If you had to go back in time and start over, would you have done anything differently?
Honestly, I’m enjoying the journey. Taking the plunge at younger age would’ve be nice, though, and skipping out on my Graduate school stint. But those experiences gave me the conviction I have to do what I do. So, I really wouldn’t change a thing. Two major life lessons: Ask for what you want. Invest in your relationships.


  • Introductory Package is 3 private sessions for $150
  • 10 sessions for $700
  • $25 full mat work class

Contact Info:

Image Credit:
Vintage Pilates, Los Angeles
Clara Rice Photography, Oakland

Getting in touch: SDVoyager is built on recommendations from the community; it’s how we uncover hidden gems, so if you know someone who deserves recognition please let us know here.

Leave a Reply

Your email address will not be published. Required fields are marked *

More in

  • San Diego’s Most Inspiring Stories

    The heart of our mission is to find the amazing souls that breathe life into our communities. In the recent weeks,...

    Local StoriesMarch 27, 2023
  • Hidden Gems: Local Businesses & Creatives You Should Know

    Every day we have a choice. We can support an up and coming podcaster, try a new family-run restaurant, join a...

    Local StoriesMarch 20, 2023
  • Community Member Spotlights

    It’s more important to understand someone than to judge them.
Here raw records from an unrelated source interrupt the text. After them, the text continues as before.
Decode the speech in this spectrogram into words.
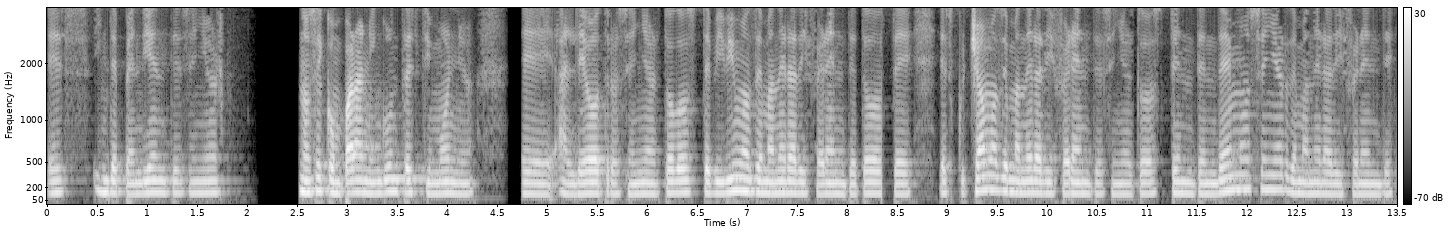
es independiente, Señor no se compara ningún testimonio eh, al de otro, Señor. Todos te vivimos de manera diferente, todos te escuchamos de manera diferente, Señor. Todos te entendemos, Señor, de manera diferente.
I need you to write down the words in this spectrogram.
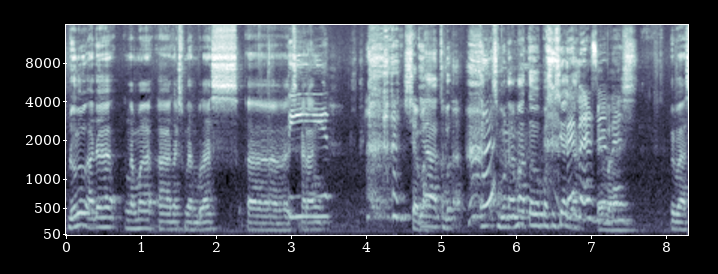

We think the first step to understanding someone is asking them...

    Partners SeriesMarch 16, 2023
  • Fashion, Selling Online, Charity & Nonprofits

    SDVoyager Podcast Episode 5 We’ve got some incredible guests on on the podcast today.  Lindsey Radoff, Sybil Golin and Madison Pollard...

    Partners SeriesFebruary 15, 2023
  • Portraits of San Diego

    It’s more important to understand someone than to judge them. We think the first step to understanding someone is asking them...

    Local StoriesJanuary 13, 2023
  • SDVoyager Holiday Guide

    Discover truly unique gift ideas that will leave your friends and family smiling all season through our Holiday Gift Guide below....

    Local StoriesDecember 8, 2022
  • San Diego’s Most Inspiring Stories

    Every neighborhood in San Diego has its own vibe, style, culture and history, but what consistently amazes us is not what...

    Local StoriesNovember 8, 2021
  • The Folks Solving The Problems You Need Solved

    One of the most important benefits of a thriving small business ecosystem is the myriad of problems and niche issues that...

    Local StoriesOctober 31, 2021
  • Community Member Spotlights

    It’s more important to understand someone than to judge them. We think the first step to understanding someone is asking them...

    Local StoriesOctober 11, 2021